So what can be done to make iCloud better? On mobile, it likely needs its own configuration space, not unlike the iOS Settings app, which is a good example of how Apple transformed one of the worst nightmares of PC users (control panels, settings, configurations) into a simple one-stop, intuitive interface. It might not hurt to have this iCloud center on the Mac, too.
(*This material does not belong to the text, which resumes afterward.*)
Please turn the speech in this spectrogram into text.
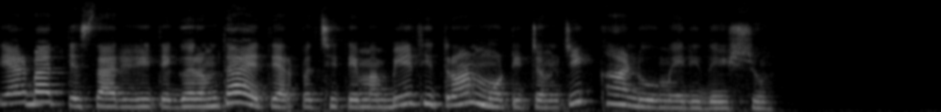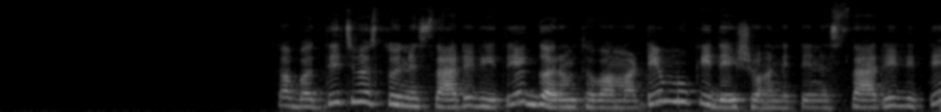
ત્યારબાદ તે સારી રીતે ગરમ થાય, ત્યાર પછી તેમાં બેથી ત્રણ મોટી ચમચી ખાંડ ઉમેરી દઈશું. તો આ બધી જ વસ્તુને સારી રીતે ગરમ થવા માટે મૂકી દઈશું અને તેને સારી રીતે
Also, iCloud email accounts need to be messaged better. When I answered user support tickets for a startup, I would sometimes suggest that users who were having problems sending out messages from their Yahoo or GMail accounts instead try to send one from their likely unused iCloud (icloud.com) email accounts. Bad move: they would then ask if iCloud were required to use the app at all, and why they couldn’t find any of the app’s data in iCloud (at the time, it didn’t support iCloud integration, but I’m not sure it would have made a difference for them). In general, these same users also almost never requested more iCloud-compliant features or compatability, and they certainly did not take an interest in its refinement like they did with any of our compatible cloud services (even SkyDrive and Box!).

I expect that Apple wanted to have it two ways with iCloud – a major, easily metaphorical selling point for iOS and cross-device functionality (hence the logo on every box), yet also an invisible hand allegedly guiding us through that very same attempt at establishing a working ecosystem. This aim might have worked if iCloud were truly a supercompetent invisible steward, but it isn’t, at least not yet.